We received a letter (below) from a daughter wanting to do something for her Mom, Judy Sherman. Two years ago, the 64 year-old former medical librarian with a loving husband, 2 daughters and 4 grandchildren started losing her balance.
The "Cerebellar Ataxia" with which Judy is diagnosed presents its symptoms as an inability to coordinate balance, gait, extremity and eye movements. While there are treatments showing promising results, it is widely thought to be untreatable.
Judy is reliant on a "walker" to get around.
Though her device is a step-up from those with tennis balls stuck on the base of each leg, the walker is still fairly similar to those used several decades ago, and, of most importance, it doesn't enable Judy to operate independently.
Can a walker truly give a person independence?
Is there a way the walker could be:
- less likely to tip/more stable
- more easily able to be slid in and out of her back seat

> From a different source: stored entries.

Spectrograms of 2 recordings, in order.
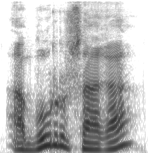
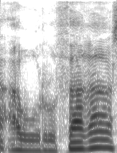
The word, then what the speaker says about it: Aburruzaga: y en este caso se trata de Xavi Aburruzaga, si lo intentamos pronunciar un poco a la vasca, Aburruzaga, si lo pronunciamos más a la castellana.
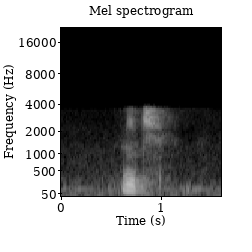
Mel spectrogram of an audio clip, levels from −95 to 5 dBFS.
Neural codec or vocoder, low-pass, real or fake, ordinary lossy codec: codec, 24 kHz, 1 kbps, SNAC; 3.6 kHz; fake; Opus, 64 kbps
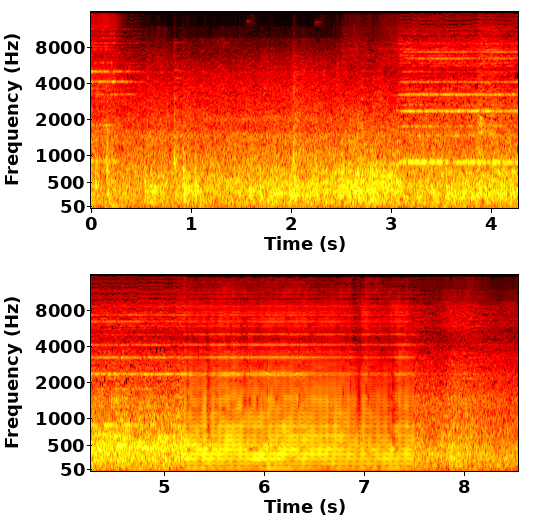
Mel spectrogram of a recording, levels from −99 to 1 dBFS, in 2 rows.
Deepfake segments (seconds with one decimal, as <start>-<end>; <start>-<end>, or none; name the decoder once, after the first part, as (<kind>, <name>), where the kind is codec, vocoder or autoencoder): 5.2-7.5 (vocoder, BigVGAN v2)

- better able to descend a slope
- better able to deal with imperfect surfaces
Can a walker become sturdy enough to provide single-handed support for climbing stairs, but light enough to be utilized easily? Or does someone out there know of something that's already available that has all the answers?
What say you, Not Impossible?